Another nutritional key before attempting to get pregnant is good hydration, which keeps all body systems running smoothly. During pregnancy, a woman's total blood volume increases by 20 percent or more, and hydration is critical in maintaining health. By getting used to drinking a lot of water now, women can continue the habit after conception. According to the March of Dimes, lack of proper hydration can trigger preterm contractions.
The March of Dimes also suggests women cut back on caffeine before they become pregnant, as caffeine has been linked to miscarriage in studies. Again, it's better to get the habits in place before the pregnancy begins so they're easier to follow once you conceive.

A good exercise regimen should be established before getting pregnant, which would make it easier and more natural to continue during pregnancy. Consult your doctor before beginning any exercise routine, and again after becoming pregnant.

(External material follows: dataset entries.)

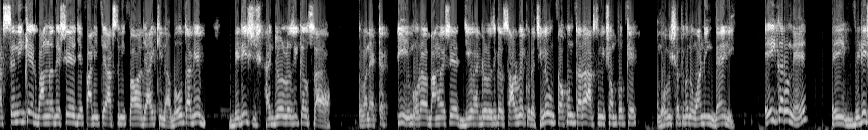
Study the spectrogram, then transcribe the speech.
আর্সেনিকের বাংলাদেশে যে পানিতে আর্সেনিক পাওয়া যায় কিনা, বহুত আগে ব্রিটিশ হাইড্রোলজিক্যাল মানে একটা টিম ওরা বাংলাদেশে জিও হাইড্রোলজিক্যাল সার্ভে করেছিল এবং তখন তারা আর্সেনিক সম্পর্কে ভবিষ্যতে কোনো ওয়ার্নিং দেয়নি। এই কারণে এই ব্রিটিশ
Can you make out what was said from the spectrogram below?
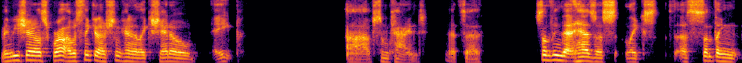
maybe shadow squirrel. I was thinking of some kind of like shadow ape uh, of some kind. That's a something that has a like a something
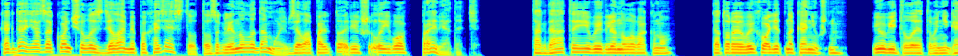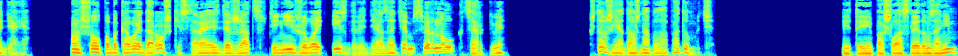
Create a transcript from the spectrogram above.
Когда я закончила с делами по хозяйству, то заглянула домой, взяла пальто и решила его проведать. Тогда ты и выглянула в окно, которое выходит на конюшню, и увидела этого негодяя. Он шел по боковой дорожке, стараясь держаться в тени живой изгороди, а затем свернул к церкви. Что же я должна была подумать? И ты пошла следом за ним?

It's important for women to feel strong and fit beforehand so they can handle the physical challenges of pregnancy and manage labor effectively. Koniver says he doesn't have any specific exercise recommendations or requirements for pre-pregnant and pregnant women, except that they choose an exercise regimen they truly enjoy so it will be easier to stick with it.
Exercise also can help control weight if needed. Ideally, pre-pregnant women should be within their healthy weight range. If that's not realistic, losing even 5 percent to 10 percent of total body weight can be beneficial.

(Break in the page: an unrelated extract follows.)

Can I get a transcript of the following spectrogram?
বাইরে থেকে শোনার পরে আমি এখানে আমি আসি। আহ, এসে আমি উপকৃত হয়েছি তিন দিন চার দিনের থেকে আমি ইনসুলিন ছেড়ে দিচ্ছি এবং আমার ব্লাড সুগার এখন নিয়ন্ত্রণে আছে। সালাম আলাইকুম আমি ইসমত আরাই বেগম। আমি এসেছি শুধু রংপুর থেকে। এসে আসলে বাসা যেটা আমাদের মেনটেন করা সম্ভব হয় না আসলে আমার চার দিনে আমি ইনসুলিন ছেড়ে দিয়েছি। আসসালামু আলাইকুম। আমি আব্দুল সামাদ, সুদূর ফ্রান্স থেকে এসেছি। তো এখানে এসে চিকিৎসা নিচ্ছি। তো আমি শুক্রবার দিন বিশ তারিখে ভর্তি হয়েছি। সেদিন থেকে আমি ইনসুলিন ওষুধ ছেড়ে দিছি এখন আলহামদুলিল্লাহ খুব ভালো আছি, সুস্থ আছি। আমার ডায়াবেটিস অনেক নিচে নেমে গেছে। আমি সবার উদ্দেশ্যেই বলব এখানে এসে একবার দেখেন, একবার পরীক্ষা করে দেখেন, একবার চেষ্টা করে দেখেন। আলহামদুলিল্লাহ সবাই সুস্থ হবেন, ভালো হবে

Risks associated with pregnancy in obese women include pre-term labor, pre-eclampsia (elevated blood pressure during pregnancy), diabetes and gestational diabetes. According to the American Diabetes Association, gestational diabetes is more prevalent among women who are overweight, and there also is a link between gestational diabetes and increased likelihood or developing Type 2 diabetes in the future.

Women who are overweight should speak with their doctor about realistic ways to get their weight under control and minimize risks before attempting to conceive.

What about medications? What's OK to take during pregnancy? Women should work closely with their doctor and other medical caregivers to evaluate carefully all their medications to determine which ones are safe during pregnancy.

Ideally, the pre-pregnant body should be as "pristine" as possible in terms of medications and nutritional intake. However, some medications might be necessary for the mother's health.
Heidi Murkoff, author of "What to Expect When You're Expecting," says making the determination about medications and pregnancy is not always clear-cut, as in the case with antidepressant drugs. Women who are taking antidepressants should sit down with their doctor and have a frank discussion about their medications, including specific risks and mental history. For some women, going off antidepressants before becoming pregnant can pose an even greater risk of harm to themselves or to their baby if the depression worsens or turns into postpartum depression after delivery.
Checkups and care

Before planning a baby, women should schedule a thorough checkup with their primary care physician and/or OB/GYN. Doctors can make recommendations based on medical history, age, weight and other relevant factors.

Many women don't know that a thorough dental cleaning and checkup are in order before trying to conceive. Aleka Thorvalson, a Charleston nutritional consultant, says oral health has a direct effect on body health. There is a strong scientific study link between even minor gum disease and the risk of pre-term labor. Additionally, Thorvalson says, X-rays should be avoided during pregnancy, so it's best to get to the dentist before attempting to conceive.

Women can also consider massage and relaxation treatments before pregnancy. Paige Bickar, a licensed massage therapist who offers fertility massage and pregnancy massage, helps women get ready for pregnancy with reflexology, acupressure and cranial sacral techniques. She says the field is fairly new, but is evolving quickly as an alternative to fertility clinics that sometimes rely heavily on hormone intake.

Pregnancy massage is available at several Lowcountry day spas.
Sally Watts is a Charleston freelance writer. E-mail her at